But I was glad to see you go

Your memorial service embarrassed me,
With your friends and colleagues gushing
What a good man you were.
I thanked them politely, thinking “If they only knew…”

1978, the year you gave up on life, was a long time ago
And now my hazy memories feel incomplete
There’s so much about you I’ll never know.

Written by Kristin


If you or someone you know is experiencing domestic abuse or suicidal ideation, please check out these resources:

National Domestic Abuse Hotline: 800-799-7233

National Suicide Prevention Lifeline: 800-273-8255

Crisis Connections (WA, King County): 866-427-4747

Poetry

Where love leads

3/1/2022
WHERE LOVE LEADS 

Love for the way it feels when your love is shared. 

Love gives us all possibilities  

Love is to choose our better instinct 

Writing stimulates the imagination  

Unconsciousness so I can dream about what I don’t know 

Love is to choose one’s better instinct 

My car brings me joy and comfort 

All the live rings because they are alive in ys. 

Love is to choose our better instinct 

My cellphone is how I interact with the world. 

Love brings our focus to one another’s dignity  

Love is to choose our better instinct! 

Poetry

Hummingbird Tongues

by Neysa Peterson
March 9, 2022

Beating wings thrum
Hummingbird tongue
Slender needle
Sipping nectar

Simply nourishing
Watching with wonder
Senses soothed
Spirit renewed

Image clings
When disquiet rings
Solace sought again
Where do I begin

With beating wings
Nourishing
Watching with wonder  
Hummingbird tongues

Poetry · Writing

The Color of Freedom

“The Color of Freedom” by Michael J. O’Connell
A Soldier’s Perspective on the American Revolution

Over us did break the April sun, warmth penetrating the depths of our cold, miserable existence.

Months have seemed to drift, no rush by like the great Father Time tossing sand into the gale.

The ache in me is still, having rationed our morning meal of biscuits, and, for a fortunate few, dried legumes.

My coat, in disrepair for lack of thread,
my boots, endless miles have they tread
until neither mind nor body could comprehend.

Wasn’t it just last year, or before
when I felt this same shining orb upon my back while nesting the precious harvest
into the warm Spring earth?

Time has erased these as well, as the keeper of all things has seen that it is only forward, where the sands still cling to the
fragile glass that my mortality lay.

No matter, I keep my mind at ease.
For it is more than I, or the thousands with me, for whom I lay down my existence.

And if I grow weak for the cause, or slip it from my mind
as the lead surrounds me.

I turn towards that rising sun, and over its brightest hue, least I ever forget, shines the Red, the White, and the Blue.

Copyright 2022 Michael J. O’Connell
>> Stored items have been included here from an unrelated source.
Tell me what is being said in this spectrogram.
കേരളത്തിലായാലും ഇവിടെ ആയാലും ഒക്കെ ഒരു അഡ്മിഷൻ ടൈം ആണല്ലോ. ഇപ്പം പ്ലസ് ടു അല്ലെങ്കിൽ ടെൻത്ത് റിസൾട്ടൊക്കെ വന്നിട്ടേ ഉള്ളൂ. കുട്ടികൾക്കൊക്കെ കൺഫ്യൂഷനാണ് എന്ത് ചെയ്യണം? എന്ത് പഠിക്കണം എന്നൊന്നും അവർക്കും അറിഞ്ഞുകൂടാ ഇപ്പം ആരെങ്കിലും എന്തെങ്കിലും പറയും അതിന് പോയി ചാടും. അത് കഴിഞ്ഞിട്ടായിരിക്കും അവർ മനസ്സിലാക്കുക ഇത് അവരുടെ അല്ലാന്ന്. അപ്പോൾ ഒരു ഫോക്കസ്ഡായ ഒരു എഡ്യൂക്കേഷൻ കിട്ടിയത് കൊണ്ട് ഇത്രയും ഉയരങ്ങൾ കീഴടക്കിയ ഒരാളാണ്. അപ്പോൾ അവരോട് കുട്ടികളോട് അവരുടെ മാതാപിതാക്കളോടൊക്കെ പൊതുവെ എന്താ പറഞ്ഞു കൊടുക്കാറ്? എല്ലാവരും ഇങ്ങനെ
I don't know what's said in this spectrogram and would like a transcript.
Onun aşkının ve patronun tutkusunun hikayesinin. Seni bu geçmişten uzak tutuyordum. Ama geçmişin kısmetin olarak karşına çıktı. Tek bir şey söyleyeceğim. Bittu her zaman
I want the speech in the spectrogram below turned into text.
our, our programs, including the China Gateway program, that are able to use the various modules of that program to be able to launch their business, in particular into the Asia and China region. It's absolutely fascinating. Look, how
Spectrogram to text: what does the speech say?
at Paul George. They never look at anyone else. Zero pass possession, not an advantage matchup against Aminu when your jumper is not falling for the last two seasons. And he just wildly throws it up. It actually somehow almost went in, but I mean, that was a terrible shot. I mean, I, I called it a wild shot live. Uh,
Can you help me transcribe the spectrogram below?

From the artist: “I wrote this original poem upon learning that my wife has ancestors who fought in the American Revolutionary war. Having been a soldier, I wanted to express my thoughts and feelings on the sacrifices that they made to give us our own nation and homeland.”
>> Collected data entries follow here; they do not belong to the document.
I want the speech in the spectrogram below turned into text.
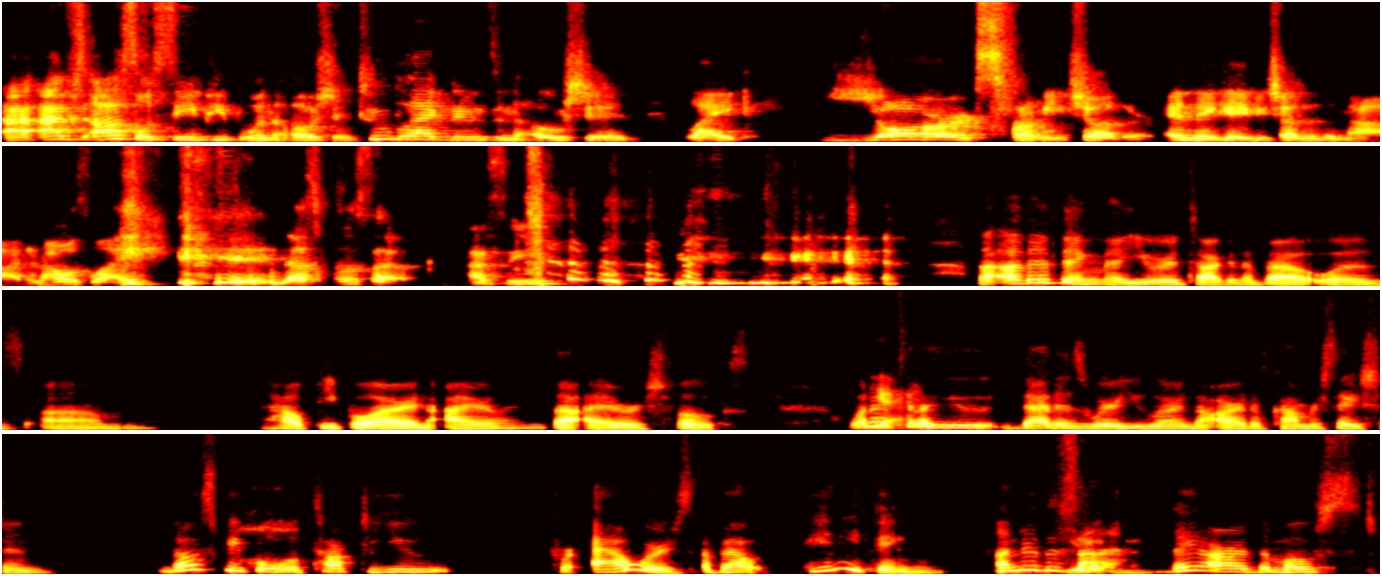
I, have also seen people in the ocean, two black dudes in the ocean, like yards from each other, and they gave each other the nod. And I was like, that's what's up. I see you. the other thing that you were talking about was um, how people are in Ireland, the Irish folks. When I tell you that is where you learn the art of conversation, those people will talk to you for hours about anything under the sun. They are the most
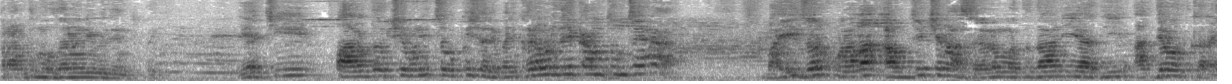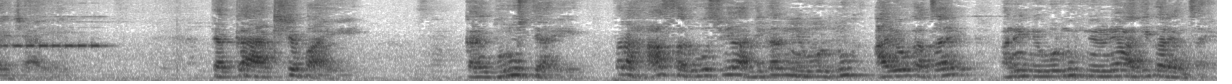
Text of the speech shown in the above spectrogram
प्रांत मोदांना निवेदन देतोय. याची पारदर्शक म्हणजे चौकशी झाली पाहिजे. खरं म्हणजे हे काम तुमचं आहे ना? भाई जर कुणाला ऑब्जेक्शन असेल मतदान यादी अद्ययावत करायची आहे त्यात काय आक्षेप आहे काय दुरुस्ती आहे तर हा सर्वस्वी अधिकार निवडणूक आयोगाचा आहे आणि निवडणूक निर्णय अधिकाऱ्यांचा आहे.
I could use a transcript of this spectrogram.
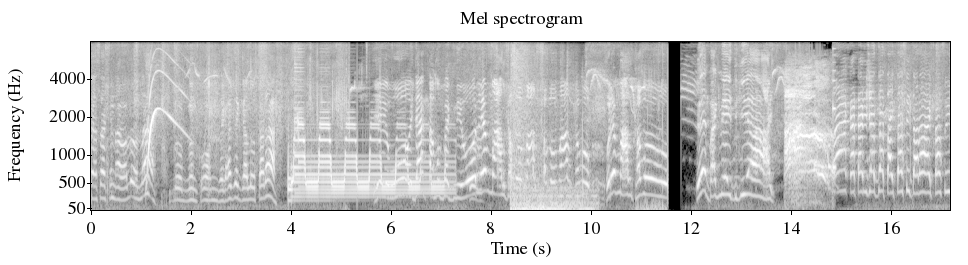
বেচা কেনা হলো না। লোকজন কোন জায়গায় গেল তারা? এ ওই দেখ তামুক ওরে মাল খাব মাল খাব মাল খাব ওরে মাল খাব। এ বাগনে এই দিকে আয়। কাটারি সাজ যা তাইতাছি তারা আইতাছি।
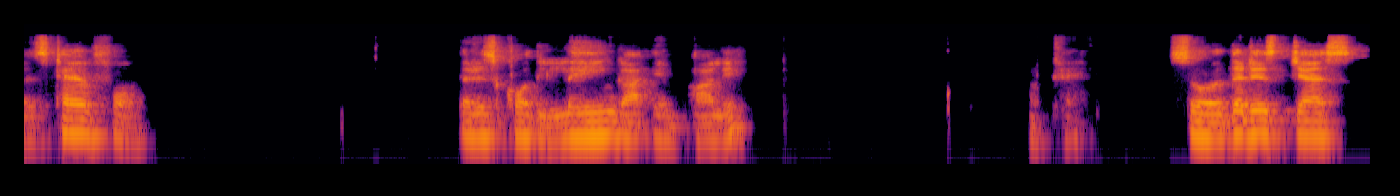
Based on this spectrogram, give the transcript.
the stem form. That is called the Lenga in Pali. Okay. So that is just,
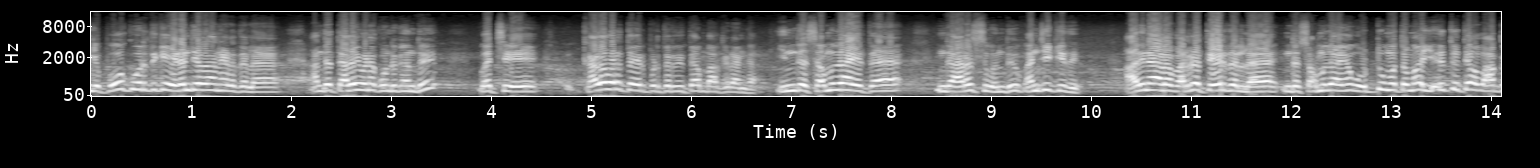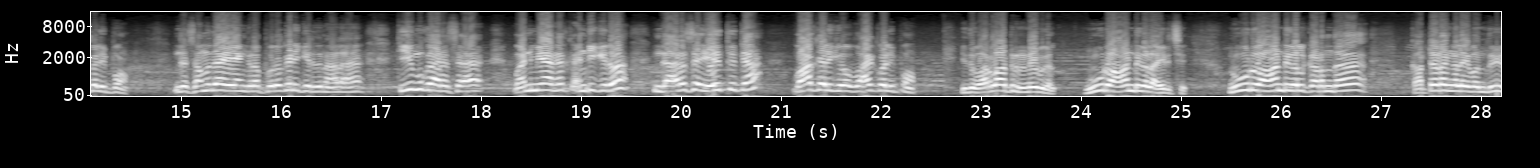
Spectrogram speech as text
இங்கே போக்குவரத்துக்கு இடைஞ்சலான இடத்துல அந்த தலைவனை கொண்டு வந்து வச்சு கலவரத்தை ஏற்படுத்துறதுக்கு தான் பார்க்குறாங்க இந்த சமுதாயத்தை இந்த அரசு வந்து வஞ்சிக்குது. அதனால் வர்ற தேர்தலில் இந்த சமுதாயம் ஒட்டுமொத்தமாக எதிர்த்து தான் வாக்களிப்போம். இந்த சமுதாயம் எங்களை புறக்கணிக்கிறதுனால திமுக அரசை வன்மையாக கண்டிக்கிறோம். இந்த அரசை எதிர்த்து தான் வாக்களிக்க வாக்களிப்போம். இது வரலாற்று நினைவுகள். நூறு ஆண்டுகள் ஆயிடுச்சு நூறு ஆண்டுகள் கடந்த கட்டடங்களை வந்து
Michael O’Connell is a Path with Art Ambassador and Veteran Participant Artist